Karen Fuss-Sommer, who was laid off by UTB and later hired by TSC, said it’s important for faculty members to protect their rights as professors.
Fuss-Sommer held administrative and faculty positions with UTB and said she had to return to the basics and start teaching again in order to remind herself that she enjoyed her job after two years of turmoil.
Fuss-Sommer, who was present at the meeting with UTB professors and TFA, advised UTB professors to protect themselves from what could happen in the future.
TFA has filed a lawsuit on behalf of Fuss-Sommer for alleging age discrimination in her termination from the institutional partnership.
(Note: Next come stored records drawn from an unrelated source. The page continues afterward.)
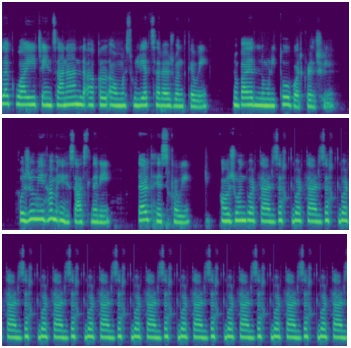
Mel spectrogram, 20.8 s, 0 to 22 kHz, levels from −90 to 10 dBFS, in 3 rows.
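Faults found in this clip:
Broken-record loop, 12.79 s to end of clip. Same 0.93 s speech fragment repeats exactly, back to back, nine times. Likely a stalled player or stream replaying its last held buffer. Speech for that span lost.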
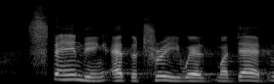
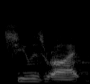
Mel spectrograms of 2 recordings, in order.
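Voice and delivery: much softer, awed murmur of realisation; quiet, stunned, as if it just hit him; hushed realisation; 3 semitones lower, 9 dB quieter than usual. Retold or imitated. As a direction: breathe it out as the truth dawns. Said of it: "And I went".

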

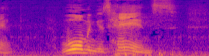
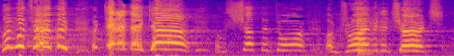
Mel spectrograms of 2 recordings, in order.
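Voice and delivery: high, loud frantic retelling; worked-up comic tirade; yelling; 14 semitones higher, 9 dB louder than usual. Retold or imitated. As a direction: keep shouting through the whole panicked account. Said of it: "I'm yelling at my children".

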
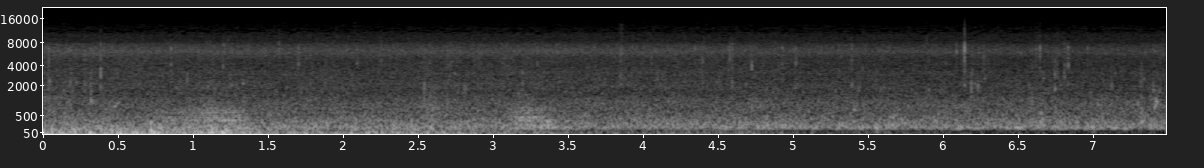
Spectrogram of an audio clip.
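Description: Water laps gently against a kayak's hull.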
Because of the way the reduction-in-force process was set up at then UTB-TSC, Fuss-Sommer, who is a nursing professor, said it was inevitable for cracks to form between long-time friends who have worked side by side.
Those who lost jobs were chosen by a committee of fellow faculty members within their departments, she said.
“They did it because they had to,” Fuss-Sommer said.
It may prove even more difficult for professors from UTB and UTPA to work together because the two campuses are spread so far apart, she said.
TFA Executive Director Mary Aldridge Dean told professors that — when the system announces the new president of UTRGV — faculty members need to organize and push back. The presidential candidates are down to four after Georgia Regents University President Dr. Ricardo Azziz dropped out of the running, the Monitor reported Friday. The UT System has said they will make an announcement before April 24 when there will be a symposium to discuss the future of UTRGV.
“The key for folks at UTB is that they can’t have an us-versus-them mentality,” Fuss-Sommer said.
The local TFA chapter will hold a meeting for faculty interested in joining on at 1 p.m. April 25 at Kaeros Restaurant in Brownsville.